I came out Wesleyan a few years ago, I wonder if I've changed...doubt it.

~c. said...

I'm a Christian.

Gord said...

I am crious, what do you describe as libertarian social justice?

I ask because in many ways my vision of social justice (which is firmly social democratic) is often at odds with libertarianism as I understand it.

gavin richardson said...

i would like to thank the academy for helping me to corrupt john & bring him over to the darkside. &:~D

John said...

klaxophone wrote:

Or maybe words like 'incarnational' are temporary artifacts of the seminary that will disappear on their own in time.

Heh. Probably.

John said...

Gord wrote:

I am crious, what do you describe as libertarian social justice?

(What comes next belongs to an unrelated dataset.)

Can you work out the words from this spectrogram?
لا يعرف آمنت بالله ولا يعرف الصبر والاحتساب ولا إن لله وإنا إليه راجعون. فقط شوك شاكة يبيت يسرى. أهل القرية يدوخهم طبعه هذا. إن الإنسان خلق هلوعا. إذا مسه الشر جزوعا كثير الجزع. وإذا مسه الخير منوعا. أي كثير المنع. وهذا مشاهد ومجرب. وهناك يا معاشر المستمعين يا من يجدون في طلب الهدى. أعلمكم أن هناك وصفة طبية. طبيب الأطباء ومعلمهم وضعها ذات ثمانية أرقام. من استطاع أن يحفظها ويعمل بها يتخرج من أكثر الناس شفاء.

By libertarian social justice, I mean that the Church has an obligation to address social evils directly. For example, if the Church responds to poverty by lobbying for state-run social welfare programs, then the Church is avoiding its responsibility. A more authentic response by the Church would be to directly aid the poor.

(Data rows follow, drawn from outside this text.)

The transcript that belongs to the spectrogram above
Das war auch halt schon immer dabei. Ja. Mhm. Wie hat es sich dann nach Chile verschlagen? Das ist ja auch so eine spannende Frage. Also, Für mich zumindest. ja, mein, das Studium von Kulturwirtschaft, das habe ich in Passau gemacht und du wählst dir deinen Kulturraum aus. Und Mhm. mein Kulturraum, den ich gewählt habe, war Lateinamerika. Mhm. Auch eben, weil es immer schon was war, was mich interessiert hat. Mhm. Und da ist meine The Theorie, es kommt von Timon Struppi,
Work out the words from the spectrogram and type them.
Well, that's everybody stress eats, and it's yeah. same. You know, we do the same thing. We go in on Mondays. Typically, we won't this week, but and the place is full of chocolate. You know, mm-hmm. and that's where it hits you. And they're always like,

John said...

i would like to thank the academy for helping me to corrupt john & bring him over to the darkside. &:~D

Yeah, my immediate thought after taking this test was "I've crossed over to the darkside." And Yoda's ominous warning, "Once to the darkside you cross, forever will it dominate your destiny."

John Wilks said...

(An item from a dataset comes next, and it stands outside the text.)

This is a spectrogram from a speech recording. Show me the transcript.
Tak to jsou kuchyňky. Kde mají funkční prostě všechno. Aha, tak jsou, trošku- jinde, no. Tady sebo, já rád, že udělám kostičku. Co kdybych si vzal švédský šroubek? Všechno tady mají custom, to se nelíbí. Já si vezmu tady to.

Evangelical Holiness/Wesleyan

96%

Neo orthodox

79%

Roman Catholic

64%

Charismatic/Pentecostal

61%

Emergent/Postmodern

61%

Reformed Evangelical

57%

Classical Liberal

54%

Fundamentalist

46%

Modern Liberal

18%


Pretty close to years past for me.

Ken Lowery said...

I think we have to duel at dawn, John.

Emergent/Postmodern
79%
Evangelical Holiness/Wesleyan
71%
Modern Liberal
68%
Classical Liberal
64%
Neo orthodox
54%
Roman Catholic
46%
Charismatic/Pentecostal
43%
Reformed Evangelical
18%
Fundamentalist
0

JD said...

First column is the type, second percent from October 2006, third is percent from April 2008, and last column is the change.

Evangelical Holiness/Wesleyan 75%79% +4%
Roman Catholic 71% 79% +8%
Neo orthodox 68% 68% 0%
Emergent/Postmodern 64% 46% (18%)
Classical Liberal 57% 46% (11%)
Fundamentalist 39% 50% +11%
Reformed Evangelical 36% 43% +7%
Charismatic/Pentecostal 32% 36% +4%
Modern Liberal 29% 14% (15%)

I find the numbers as interesting as John did. Due to my learnings over the last few years, things have moved a little, although it may not be something to write home to mom about.

John,

I appreciate your definition of libertarian social justice. I am starting to move toward that too, mostly due to the influene for my pastor. He is a great example of a libertarian with a social justice focus.

PAX
JD